Sunday, December 27, 2009


if i hadn't been a reader, i wouldn't have become a music geek. i remember with extreme specificity the scribes/scrawl that got me interested in certain artists. with the who, it was an excerpt from lillian roxon's rock encyclopedia that ran in one of those scholastic magazines they gave away at school when i was in sixth grade. the move and small faces: nik cohn in rock from the beginning and john mendelsohn in rolling stone. the rationals and src: john sinclair in jazz & pop. lou reed and the velvet underground: st. lester in creem -- specifically, a dual review of uncle lou's self-titled debut solo album and the velvets' legit-bootleg live at max's kansas city.

that was my freshman year of high school, around the time my dad spent two years in germany on a fellowship and i ran wild, grew hair down to my ass, and would steal his liquor while blasting my records on the good stereo in the living room. (i have no idea where my mother was while i was doing this.) when i started working in the hipi record store in my town when i was 16, i copped both lou reed and live at max's from the used bin for about a buck a hit. max's introduced me to the fascinating world of lo-fi audience recordings, while lou's solo debut remains a fave to this day, especially the second ("wild child") side, in spite of richard robinson's thin production and the presence of musicians from yes.

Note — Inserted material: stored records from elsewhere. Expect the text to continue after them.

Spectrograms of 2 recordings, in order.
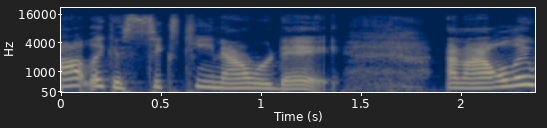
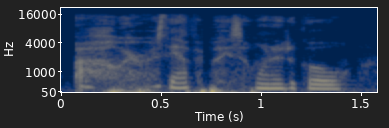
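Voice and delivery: fast whisper to herself, searching her memory; whispered aside; 6 dB quieter, much faster than usual. Real, not acted. Listing travel spots to fans, fast whispered aside. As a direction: mutter it under her breath quickly. Forgetting a place mid-list.

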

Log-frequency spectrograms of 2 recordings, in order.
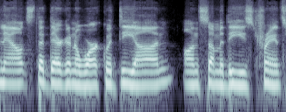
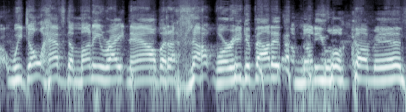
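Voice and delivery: imitating Deion; 4 semitones higher than usual. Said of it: "get some quotes like".

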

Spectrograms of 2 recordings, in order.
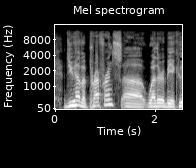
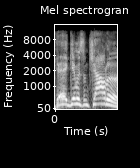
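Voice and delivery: mock Southie yell; 9 semitones higher than usual. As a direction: yell it like a rowdy Boston local, half joking. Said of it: "like, yelling".

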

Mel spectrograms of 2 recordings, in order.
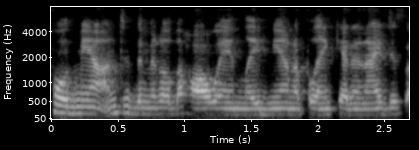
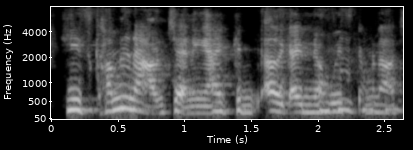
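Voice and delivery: higher, louder urgent cry; insist, panicked and loud; urgent insistence; 4 semitones higher, 5 dB louder than usual. Retold or imitated. Mother telling doula Jenny the baby is coming, loud urgent cry.

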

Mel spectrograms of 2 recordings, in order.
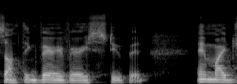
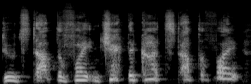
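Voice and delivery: high-pitched urgent plea, reenacted; 9 semitones higher than usual. Bettor reliving his plea to the TV to stop the fight, urgent high plea. Voicing his panicked reaction while watching.

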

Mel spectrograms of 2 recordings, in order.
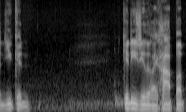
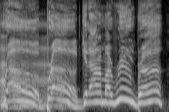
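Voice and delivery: high mock-teen shout; junior high bro; slower than usual.

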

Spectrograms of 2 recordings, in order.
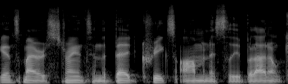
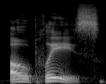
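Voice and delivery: lightly acted plea, pitched up; a hint of steamy begging, higher than usual; mock-sexy plea; 5 semitones higher, 3 dB louder than usual. Reading a steamy scene on a podcast, mildly sexy plea. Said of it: "That's the sexiest anyone has ever shouted".

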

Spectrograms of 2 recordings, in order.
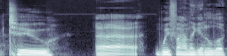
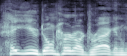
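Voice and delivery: put-on little boy yelling; 7 semitones higher than usual. A narrator's reading. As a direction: shout it to protect the dragon. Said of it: "one little boy yelled".

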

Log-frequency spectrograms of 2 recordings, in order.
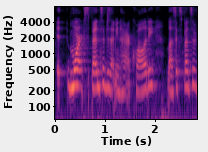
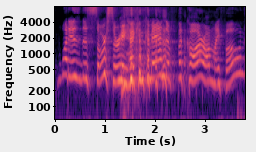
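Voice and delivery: high, loud awestruck voice; amazed disbelief; 8 semitones higher, 7 dB louder than usual. Retold or imitated. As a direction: act stunned by new magic. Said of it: "he was like".

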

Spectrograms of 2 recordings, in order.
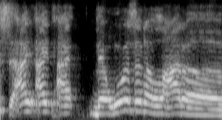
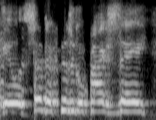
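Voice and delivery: ordinary delivery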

i got the velvet underground and nico, accompanied by the requisite amount of shit from the older guys i worked with, who laughed at me for liking the stooges, mc5, flamin' groovies, and nuggets, while their own musical tastes ran more towards yes and dan fogelberg. to them, the velvets were "fag stuff," indicative of how reactionary and homophobic 20something "hip" guys were back in '73.

"venus and furs" and "heroin" sounded shocking, blasting out of the speakers in my mother's living room, and now they just sound classic, but the vu record that really got to me was loaded, which in some ways was their weakest (geoffrey haslam of mc5 high time fame could make anything sound cloudy; doug yule, egged on by the manager, kept overdubbing instruments; you could almost hear the wheels coming off the cart) but still had a ton of good songs besides "sweet jane" and "rock and roll": the beautiful, mysterious "new age;" "head held high," the velvets' rawkin'-est moment (in spite of the shitty lawn guyland bar band drums); "i found a reason" (i memorized the talking part, which i'd recite for donald harrison in the back of english class).

i never really got white light/white heat, partially because it was at the center of one of the worst experiences i ever had on psychedelics, in my parents' living room, winter of '73. my best bud from middle school, who'd moved upstate the summer before eighth grade, had turned me on to pot and acid and was visiting over the holidays. i decided that since we were in my house, we'd listen to music of my choosing to accompany our trip, rather than stacking up all of the doors albums (absolutely live excepted; you've got to have _some_ standards) and dark side of the moon, as was his wont. when the grinding industrial background to "the gift" started, i started getting chills and by the time cale's droning voice was into lou's narrative (about a guy who mails himself to his girlfriend and winds up dying a grisly death), i was seeing skulls on the stairs.

more to the point, i thought the groundbreaking jams on the second side were boring. i didn't get tony glover's assertion (in rolling stone) that lou was "america's most advanced lead guitarist" (pretty astute observation for a blues guy). at the time, i dug steve hunter's slick licks on mitch ryder's detroit cover of "rock and roll" and the rock and roll animal version of "sweet jane" more than anything uncle lou was laying down on wl/wh. only in the fullness of time was i able to grasp the ron asheton connection, and the fact that lou was trying to do ornette and ayler on guitar, in the same way as sonny sharrock was trying to do trane with his chaos-slide.

the third, self-titled album was my least favorite to start but wound up being the one i reach for most frequently today. i think the story about them losing their effects boxes is bunk; lou's "what goes on" solo is all fuzztone. i do think he was getting more into the craft of songwriting, shifting his concerns from the archetypal to the personal. that's the side of lou's writing that still resonates the most for me -- the human-scale one that recurs on berlin and legendary hearts and magic and loss.


Post a Comment

<< Home